Yiyo Tirado Rivera

Listen to SoundCloud audio about the artist

Yiyo Tirado Rivera scrutinizes the tourist industry in Puerto Rico in two remarkably effective works. The Caribe Hilton Hotel, opened in 1949, is today one of the premier luxury resorts in Puerto Rico; it was promoted, financed, and built by the Puerto Rico Industrial Development Company (PRIDCO), itself created in 1942 to create an inexpensive base for U.S. industry. The neon sculpture Caribe Hostil mirrors and mocks the hotel's original sign, substituting Hostil (hostile) for Hotel in cool blue lettering. Castillo de arena I (Normandie) refers to another iconic hotel, inspired by the transatlantic passenger ship the SS Normandie. A cast-sand mold of the building sits atop another mound of sand that will deteriorate over the course of the exhibition. In a broader sense, the works speak of unwise and short-sighted policies and decisions: creating a service-based economy at the expense of a strong-island based one, and building on the shifting sands of an island in the era of climate change.


Yiyo Tirado Rivera (Puerto Rico, 1990)

Lives and works in San Juan.

Yiyo Tirado Rivera is a visual artist and graphic designer. He is the co-founder and co-director of the contemporary art space KM 0.2, in Santurce, PR. He participated in the La Práctica Program at Beta-Local (San Juan) and has exhibited in many international venues including in Mexico, Argentina, Peru, Chile, United States, Spain, and the Dominican Republic.

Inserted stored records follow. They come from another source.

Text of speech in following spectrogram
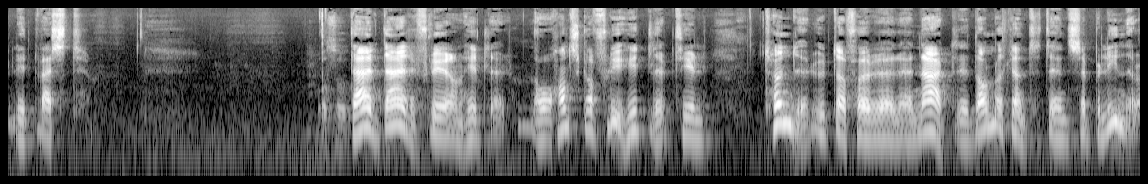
Litt vest. Der, der flyr han Hitler. Og han skal fly Hitler til Tønder utafor nært Danmarksgrensen til en zeppeliner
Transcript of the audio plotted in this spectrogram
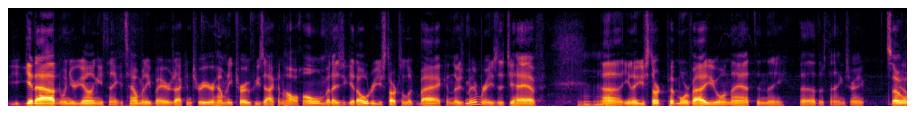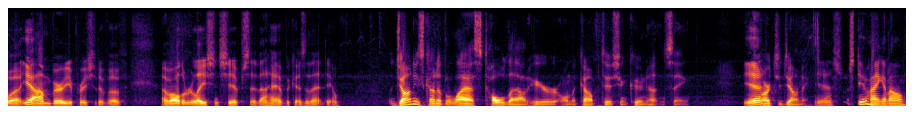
you get out when you're young. You think it's how many bears I can tree or how many trophies I can haul home. But as you get older, you start to look back and those memories that you have. Mm-hmm. Uh, you know, you start to put more value on that than the the other things, right? So uh, yeah, I'm very appreciative of of all the relationships that I have because of that deal. Johnny's kind of the last holdout here on the competition coon hunting scene, Yeah, aren't you, Johnny? yeah. Still hanging on.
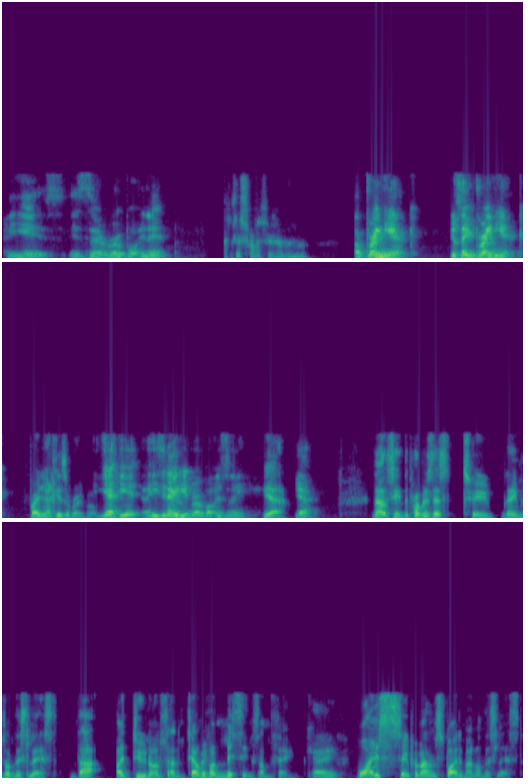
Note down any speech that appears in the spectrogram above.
He is. Is there a robot in it? I'm just trying to figure out. A Brainiac. You're saying Brainiac? Brainiac is a robot. Yeah, he he's an alien robot, isn't he? Yeah. Yeah. Now, see, the problem is there's two names on this list that I do not understand. Tell me if I'm missing something. Okay. Why is Superman and Spider Man on this list?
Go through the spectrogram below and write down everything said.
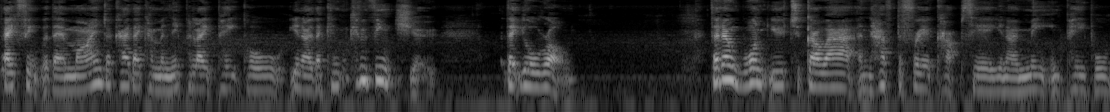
they think with their mind, okay? They can manipulate people, you know, they can convince you that you're wrong. They don't want you to go out and have the Three of Cups here, you know, meeting people,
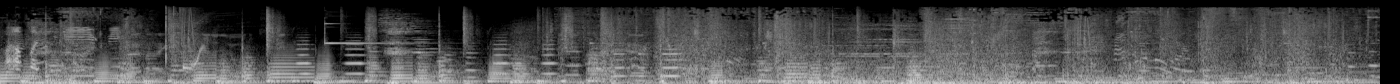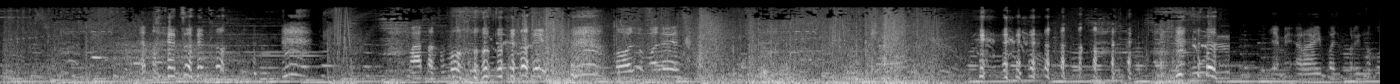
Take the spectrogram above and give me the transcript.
Papag-ibig. Matakbo. Bawal umalis. Eh, may arrival pa rin ako.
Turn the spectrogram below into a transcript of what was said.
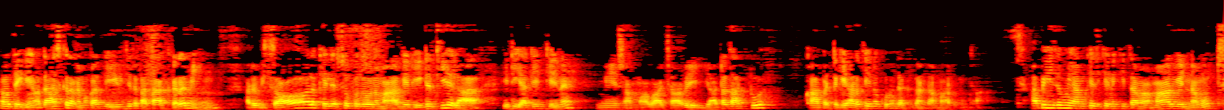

Constant Storm: Art from Puerto Rico and the Diaspora is made possible by a grant from the National Endowment for the Arts, sponsored in part by the State of Florida, Department of State, Division of Arts and Culture and the Florida Council on Arts and Culture, and supported by the Tampa Bay Rays and the Tampa Bay Rowdies. The symposium Bregando with Disasters: Post Hurricane Maria Realities and Resiliencies is supported by a Humanities Centers Grant from Florida Humanities. The USF Contemporary Art Museum is accredited by the American Alliance of Museums.